What is most alarming about Judge Sweet’s opinion is his characterization (or more appropriately mischaracterization) of the CCPA’s Bergy case. Judge Sweet makes numerous quotes from Judge Rich’s opinion in Bergy on how 35 U.S.C. § 101 should be interpreted. But what Judge Sweet neglects to point out is that Judge Rich ruled in Bergy that a biologically pure culture was deemed to be patent-eligible under 35 U.S.C. § 101. Why did Judge Sweet neglect to point out this highly relevant fact? Instead, if the holding in Bergy is considered in appropriate context, it supports Myriad’s “isolated” BRCA1 and BRCA2 gene sequences as being at least patent-eligible under 35 U.S.C. § 101 because they don’t exist in nature and cannot exist without significant human intervention.
What takes Judge Sweet’s opinion from the sublime to the surreal is his ill-advised reliance upon the “machine or transformation” test from Bilski to invalidate Myriad’s method claims using this BRCA1 and BRCA2 gene sequence technology. In fact, Judge Sweet’s reasoning for distinguishing the Prometheus case makes even more glaring the problems in trying to apply the “machine or transformation” test from Bilski to medical diagnostic technologies such as those encompassed by Myriad’s method claims. See CAFC: Method for Calibrating Drug Dosage Is Transformative where I point out how “Judge Lourie’s opinion in Prometheus is clear evidence of how tortuous it is to apply the Bilski machine or transformation’ test objectively to drug dosage calibration methods like those in Prometheus.” That Judge Sweet would even rely so heavily on the Bilski test which is likely to be overturned by SCOTUS (and replaced with who knows what “test”) to invalidate Myriad’s method claims doesn’t seem very wise (or prudent) to me.
In the end, it is my considered opinion that Judge Sweet knew the result he wanted to reach (i.e., invalidate Myriad’s patents), and simply cobbled together a justification for it. (Treating the claims in Myriad’s patents are a “lawyer’s trick” also doesn’t suggest impartiality.) If nothing else, there is enough of a dispute about the essential facts needed to reach Judge Sweet’s conclusion to deny the plaintiff’s motion for summary judgment of invalidity based on 35 U.S.C. § 101. That Judge Sweet needed to spend 152 pages trying to justify his grant of plaintiff’s motion for summary judgment speaks volumes about why this grant was inappropriate.

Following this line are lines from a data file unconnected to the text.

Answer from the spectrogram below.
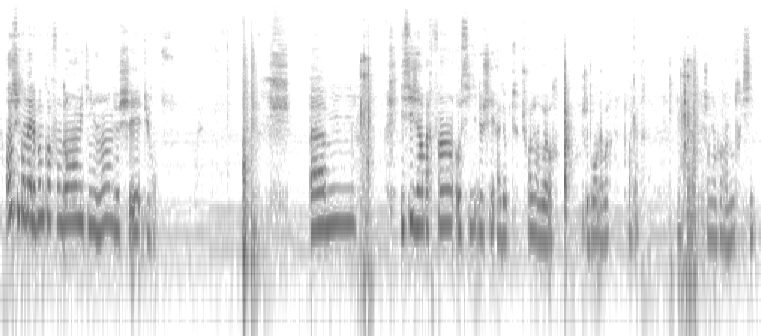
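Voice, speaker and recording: A woman's voice: on the high side, warm tone, lo-fi sound, slight background noise. A young woman vlogging casually through her beauty products, chatty and rambling with many fillers and restarts. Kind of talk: casual product haul vlog.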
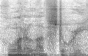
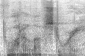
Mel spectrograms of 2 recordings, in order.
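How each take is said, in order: First: Awed unvoiced whisper. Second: Said in the usual way. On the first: Preacher marveling to congregation, whisper. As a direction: whisper it in wonder.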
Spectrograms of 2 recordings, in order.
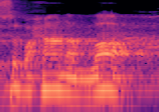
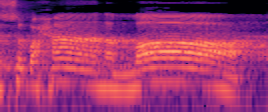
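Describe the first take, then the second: First: It is said loudly. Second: It is said even more loudly.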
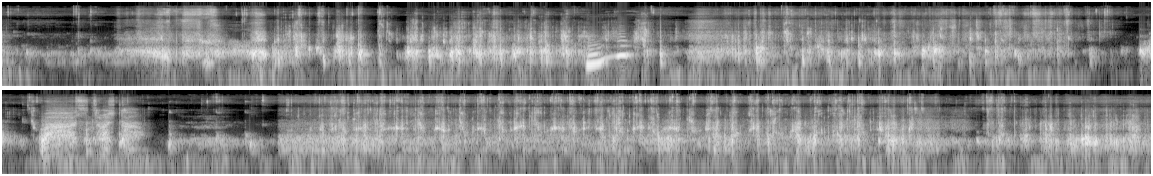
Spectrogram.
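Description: A young woman chews food wetly and loudly, close to a microphone.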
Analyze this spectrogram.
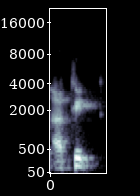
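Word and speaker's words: อาทิตย์: It's written Aditya, but they pronounce one Atit.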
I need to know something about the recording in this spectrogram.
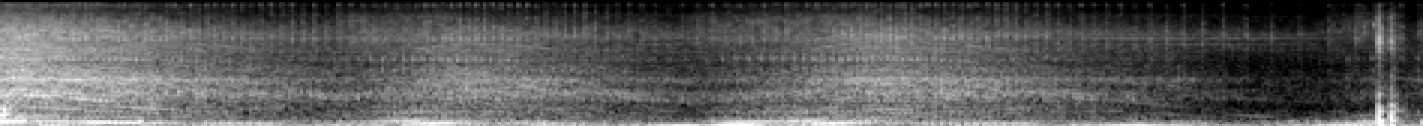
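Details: Audi Coupe after an NG-to-AAR engine swap: hard starting, many misfires, and it stalls while driving. Engine revved up and down unevenly, with stumbling, uneven beats through the rise. Misfiring, rough running; cause not pinned down.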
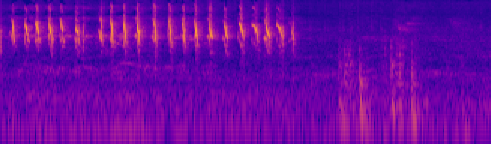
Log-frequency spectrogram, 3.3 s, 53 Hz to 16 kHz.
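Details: Bar-winged prinia (ciblek gunung) singing actively in the rapid machine-gun 'ngebren' style called AK47: about twenty fast, high, sharp chips packed into two seconds, followed by a few low knocks and near silence.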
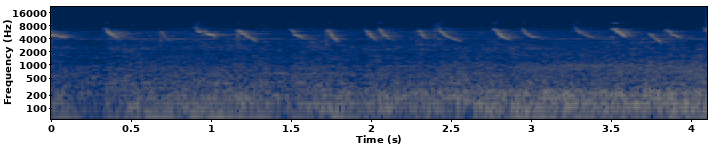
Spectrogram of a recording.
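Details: An untrained young oriental white-eye giving its rough chatter as a steady run of thin, high, down-slurred chips, several per second, over faint low background hum.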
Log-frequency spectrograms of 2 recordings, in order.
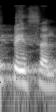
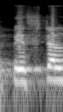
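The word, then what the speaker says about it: pestle: English में कहते हैं पेसल स्पेलिंग इसकी कुछ और है बोलेंगे पेसल पेस्टल मत कहिए ठीक है इससे हम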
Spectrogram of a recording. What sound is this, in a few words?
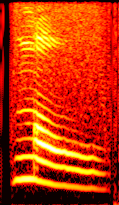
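"ngou4", Cantonese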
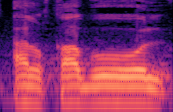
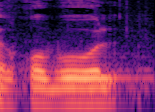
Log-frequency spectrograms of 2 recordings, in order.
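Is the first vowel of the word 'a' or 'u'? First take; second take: a; u. First: The first vowel is a, as in qabool. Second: The first vowel is u, as in qubool. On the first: It means acceptance, the opposite of refusal. The speaker calls it right. "القبول ضد إيش الرفض, فاسمه القبول" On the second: It is the plural of a different word. The speaker calls it wrong. "القبول جمع قبل ... وليس القبول"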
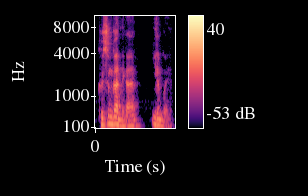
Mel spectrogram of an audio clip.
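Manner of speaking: normal talking voice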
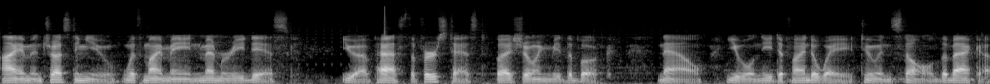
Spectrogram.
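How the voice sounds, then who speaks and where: A man's put-on character voice, very deep and low in pitch. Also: moderate pace. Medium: solo performance. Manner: formal, measured.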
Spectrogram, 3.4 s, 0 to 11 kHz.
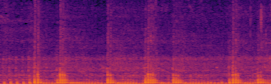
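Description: A 300L dirt bike rides through mud off-road on worn stock tires, its engine loud and close with rhythmic surges of revving, while clattering and scraping from the ground run underneath.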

But then, that’s my opinion. Even so, I do hope the Federal Circuit thoroughly trounces Judge Sweet’s opinion. It’s “bad law” based on “badly distorted facts,” as my article of 30 years past shows. Just the holdings in Bergy and Diamond v. Chakrabarty alone should be enough to overturn this misguided ruling in AMP.
*© 2010 Eric W. Guttag